The entries below contain pictures, which are to be left out; write out exactly, and only, the lines from the line with "Could I have" up to and including the line with "Can I have the".

_PROVIDED DATA_.
• • •
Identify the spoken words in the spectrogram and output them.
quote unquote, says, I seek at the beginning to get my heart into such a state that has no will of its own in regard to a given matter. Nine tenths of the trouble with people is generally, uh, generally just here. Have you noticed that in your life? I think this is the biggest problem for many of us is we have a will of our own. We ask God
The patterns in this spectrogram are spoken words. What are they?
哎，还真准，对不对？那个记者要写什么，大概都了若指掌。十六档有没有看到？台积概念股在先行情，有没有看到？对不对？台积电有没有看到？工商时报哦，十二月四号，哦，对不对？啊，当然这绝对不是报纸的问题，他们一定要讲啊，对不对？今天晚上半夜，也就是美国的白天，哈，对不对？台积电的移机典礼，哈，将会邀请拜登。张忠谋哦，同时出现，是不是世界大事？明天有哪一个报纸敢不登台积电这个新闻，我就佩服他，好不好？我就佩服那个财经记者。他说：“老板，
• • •
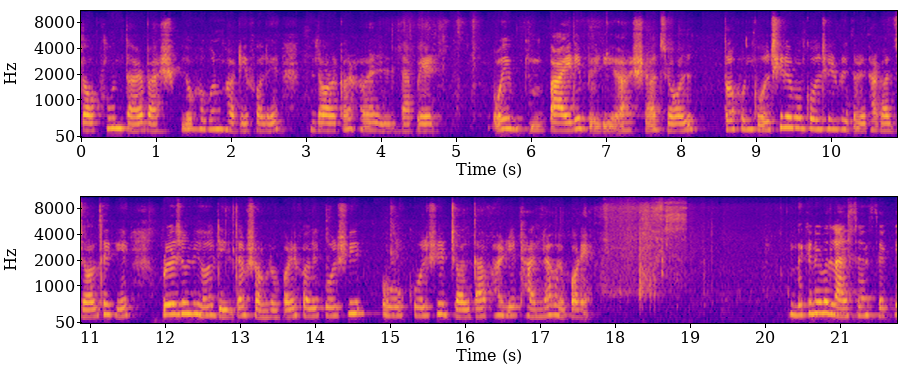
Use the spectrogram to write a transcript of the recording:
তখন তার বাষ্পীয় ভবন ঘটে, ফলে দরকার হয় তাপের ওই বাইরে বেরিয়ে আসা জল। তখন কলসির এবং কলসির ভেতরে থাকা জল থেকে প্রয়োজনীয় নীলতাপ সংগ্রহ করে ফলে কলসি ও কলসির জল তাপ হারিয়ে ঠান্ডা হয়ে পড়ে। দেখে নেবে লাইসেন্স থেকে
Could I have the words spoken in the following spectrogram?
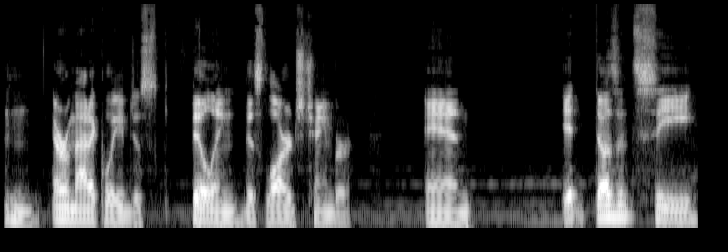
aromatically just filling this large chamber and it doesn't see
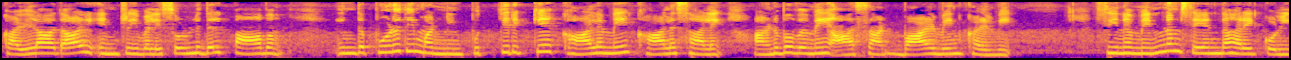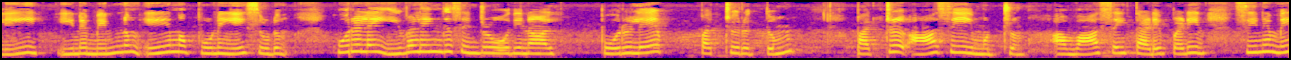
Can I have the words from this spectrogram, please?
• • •
_THE COMPLETED TASK_.
Could I have the words spoken in the following spectrogram?
aromatically just filling this large chamber and it doesn't see
Can I have the words from this spectrogram, please?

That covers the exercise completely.